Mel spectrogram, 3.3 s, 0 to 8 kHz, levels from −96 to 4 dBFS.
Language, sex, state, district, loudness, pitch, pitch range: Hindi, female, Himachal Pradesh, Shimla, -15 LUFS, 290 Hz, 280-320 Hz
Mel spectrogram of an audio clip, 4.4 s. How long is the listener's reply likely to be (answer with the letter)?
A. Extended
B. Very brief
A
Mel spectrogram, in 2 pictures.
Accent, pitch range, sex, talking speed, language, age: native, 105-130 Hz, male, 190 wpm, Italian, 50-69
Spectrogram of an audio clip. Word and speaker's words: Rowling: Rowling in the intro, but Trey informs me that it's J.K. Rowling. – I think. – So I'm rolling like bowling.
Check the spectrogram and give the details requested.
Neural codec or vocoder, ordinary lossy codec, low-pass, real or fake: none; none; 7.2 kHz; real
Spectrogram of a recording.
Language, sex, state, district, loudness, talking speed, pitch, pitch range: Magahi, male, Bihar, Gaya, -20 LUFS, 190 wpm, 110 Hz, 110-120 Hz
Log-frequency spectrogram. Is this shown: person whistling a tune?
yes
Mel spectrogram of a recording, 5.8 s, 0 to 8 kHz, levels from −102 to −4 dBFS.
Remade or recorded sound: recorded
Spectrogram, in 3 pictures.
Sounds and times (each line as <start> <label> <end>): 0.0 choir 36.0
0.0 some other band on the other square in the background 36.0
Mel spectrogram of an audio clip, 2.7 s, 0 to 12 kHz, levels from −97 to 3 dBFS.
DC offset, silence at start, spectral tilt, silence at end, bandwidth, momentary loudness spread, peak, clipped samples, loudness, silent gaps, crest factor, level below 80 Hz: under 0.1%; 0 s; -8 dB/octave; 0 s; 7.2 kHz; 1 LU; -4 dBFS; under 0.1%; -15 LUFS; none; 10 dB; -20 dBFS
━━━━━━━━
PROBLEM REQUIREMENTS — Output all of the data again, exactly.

RESPONSE TO THIS EXERCISE —
Mel spectrogram, 3.3 s, 0 to 8 kHz, levels from −96 to 4 dBFS.
Language, sex, state, district, loudness, pitch, pitch range: Hindi, female, Himachal Pradesh, Shimla, -15 LUFS, 290 Hz, 280-320 Hz
Mel spectrogram of an audio clip, 4.4 s. How long is the listener's reply likely to be (answer with the letter)?
A. Extended
B. Very brief
A
Mel spectrogram, in 2 pictures.
Accent, pitch range, sex, talking speed, language, age: native, 105-130 Hz, male, 190 wpm, Italian, 50-69
Spectrogram of an audio clip. Word and speaker's words: Rowling: Rowling in the intro, but Trey informs me that it's J.K. Rowling. – I think. – So I'm rolling like bowling.
Check the spectrogram and give the details requested.
Neural codec or vocoder, ordinary lossy codec, low-pass, real or fake: none; none; 7.2 kHz; real
Spectrogram of a recording.
Language, sex, state, district, loudness, talking speed, pitch, pitch range: Magahi, male, Bihar, Gaya, -20 LUFS, 190 wpm, 110 Hz, 110-120 Hz
Log-frequency spectrogram. Is this shown: person whistling a tune?
yes
Mel spectrogram of a recording, 5.8 s, 0 to 8 kHz, levels from −102 to −4 dBFS.
Remade or recorded sound: recorded
Spectrogram, in 3 pictures.
Sounds and times (each line as <start> <label> <end>): 0.0 choir 36.0
0.0 some other band on the other square in the background 36.0
Mel spectrogram of an audio clip, 2.7 s, 0 to 12 kHz, levels from −97 to 3 dBFS.
DC offset, silence at start, spectral tilt, silence at end, bandwidth, momentary loudness spread, peak, clipped samples, loudness, silent gaps, crest factor, level below 80 Hz: under 0.1%; 0 s; -8 dB/octave; 0 s; 7.2 kHz; 1 LU; -4 dBFS; under 0.1%; -15 LUFS; none; 10 dB; -20 dBFS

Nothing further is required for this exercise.